## Source information:
- Opening Delimiter -

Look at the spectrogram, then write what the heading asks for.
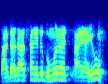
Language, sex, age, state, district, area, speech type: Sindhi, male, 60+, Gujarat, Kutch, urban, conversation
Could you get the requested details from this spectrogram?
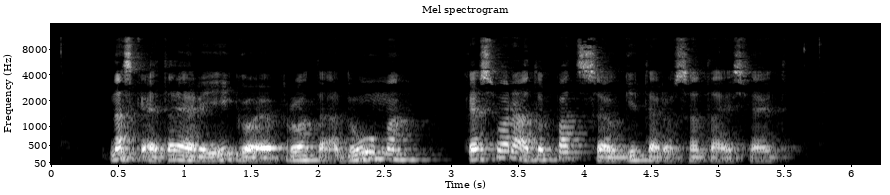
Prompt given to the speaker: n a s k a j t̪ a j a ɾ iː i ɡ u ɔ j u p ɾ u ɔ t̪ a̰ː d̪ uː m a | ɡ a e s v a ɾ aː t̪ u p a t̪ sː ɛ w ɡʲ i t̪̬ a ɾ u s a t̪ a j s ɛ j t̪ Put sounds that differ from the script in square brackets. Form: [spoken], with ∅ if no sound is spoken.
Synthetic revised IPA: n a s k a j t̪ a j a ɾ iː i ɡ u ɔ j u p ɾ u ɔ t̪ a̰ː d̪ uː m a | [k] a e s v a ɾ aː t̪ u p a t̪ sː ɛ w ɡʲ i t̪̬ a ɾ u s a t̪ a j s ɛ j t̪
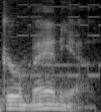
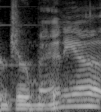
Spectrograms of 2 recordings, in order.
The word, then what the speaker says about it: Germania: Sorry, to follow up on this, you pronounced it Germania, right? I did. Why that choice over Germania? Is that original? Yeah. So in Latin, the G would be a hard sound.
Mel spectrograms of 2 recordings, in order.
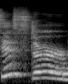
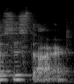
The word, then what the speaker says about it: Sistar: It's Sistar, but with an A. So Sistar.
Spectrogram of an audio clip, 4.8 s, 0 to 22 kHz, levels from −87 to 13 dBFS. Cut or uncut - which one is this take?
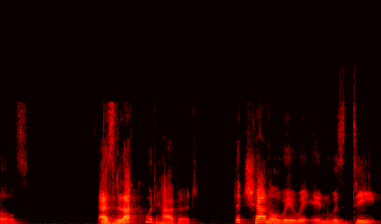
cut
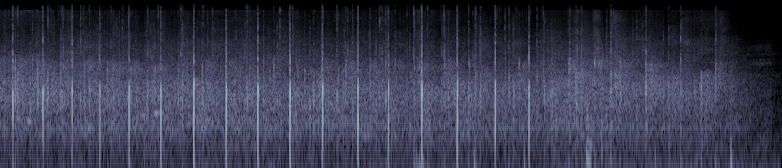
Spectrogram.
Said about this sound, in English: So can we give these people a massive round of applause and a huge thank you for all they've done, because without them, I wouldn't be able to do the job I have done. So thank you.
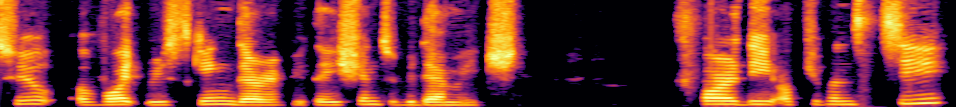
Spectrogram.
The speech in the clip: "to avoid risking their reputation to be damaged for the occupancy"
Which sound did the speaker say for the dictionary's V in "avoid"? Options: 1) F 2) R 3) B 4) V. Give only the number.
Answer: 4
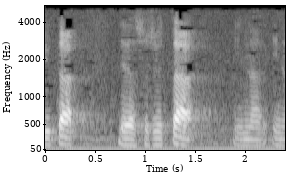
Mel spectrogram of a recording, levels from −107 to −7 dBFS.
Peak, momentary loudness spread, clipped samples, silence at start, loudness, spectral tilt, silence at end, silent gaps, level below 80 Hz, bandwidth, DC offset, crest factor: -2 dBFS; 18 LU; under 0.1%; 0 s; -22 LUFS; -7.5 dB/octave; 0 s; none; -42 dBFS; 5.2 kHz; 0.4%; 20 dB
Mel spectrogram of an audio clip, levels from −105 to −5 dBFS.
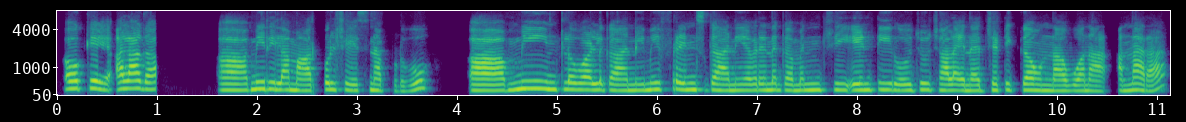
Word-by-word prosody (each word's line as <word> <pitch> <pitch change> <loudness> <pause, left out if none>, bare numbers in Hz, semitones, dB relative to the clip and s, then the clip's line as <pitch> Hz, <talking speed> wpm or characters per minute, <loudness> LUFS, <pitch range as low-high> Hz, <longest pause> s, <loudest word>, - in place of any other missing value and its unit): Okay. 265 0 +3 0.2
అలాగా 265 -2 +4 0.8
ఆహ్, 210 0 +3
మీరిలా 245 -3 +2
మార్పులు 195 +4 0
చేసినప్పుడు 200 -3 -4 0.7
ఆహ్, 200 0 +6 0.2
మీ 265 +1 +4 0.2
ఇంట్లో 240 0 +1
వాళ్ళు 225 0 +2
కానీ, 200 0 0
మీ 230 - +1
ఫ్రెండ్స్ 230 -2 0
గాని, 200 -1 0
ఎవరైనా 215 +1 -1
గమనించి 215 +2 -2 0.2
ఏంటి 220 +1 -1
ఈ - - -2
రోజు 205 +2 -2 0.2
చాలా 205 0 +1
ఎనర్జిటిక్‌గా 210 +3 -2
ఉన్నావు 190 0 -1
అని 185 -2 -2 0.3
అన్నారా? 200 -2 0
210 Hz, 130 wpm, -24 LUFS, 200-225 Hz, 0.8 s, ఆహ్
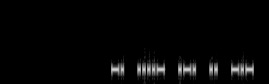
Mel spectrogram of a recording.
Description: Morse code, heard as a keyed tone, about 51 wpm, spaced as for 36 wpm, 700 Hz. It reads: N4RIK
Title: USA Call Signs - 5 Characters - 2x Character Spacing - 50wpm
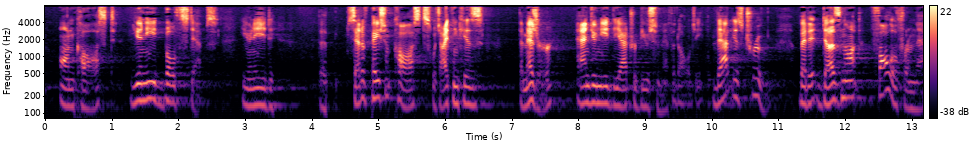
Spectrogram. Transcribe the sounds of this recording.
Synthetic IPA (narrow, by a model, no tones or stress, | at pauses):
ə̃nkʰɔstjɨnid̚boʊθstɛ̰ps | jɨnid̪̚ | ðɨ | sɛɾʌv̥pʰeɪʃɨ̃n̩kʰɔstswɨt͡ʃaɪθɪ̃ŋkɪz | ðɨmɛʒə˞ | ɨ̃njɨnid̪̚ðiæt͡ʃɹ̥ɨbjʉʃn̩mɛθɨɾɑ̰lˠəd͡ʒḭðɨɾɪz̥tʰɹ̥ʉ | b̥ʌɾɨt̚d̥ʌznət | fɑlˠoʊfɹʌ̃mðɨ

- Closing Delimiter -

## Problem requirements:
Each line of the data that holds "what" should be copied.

## Solution:
Look at the spectrogram, then write what the heading asks for.
The word, then what the speaker says about it: Germania: Sorry, to follow up on this, you pronounced it Germania, right? I did. Why that choice over Germania? Is that original? Yeah. So in Latin, the G would be a hard sound.
The word, then what the speaker says about it: Sistar: It's Sistar, but with an A. So Sistar.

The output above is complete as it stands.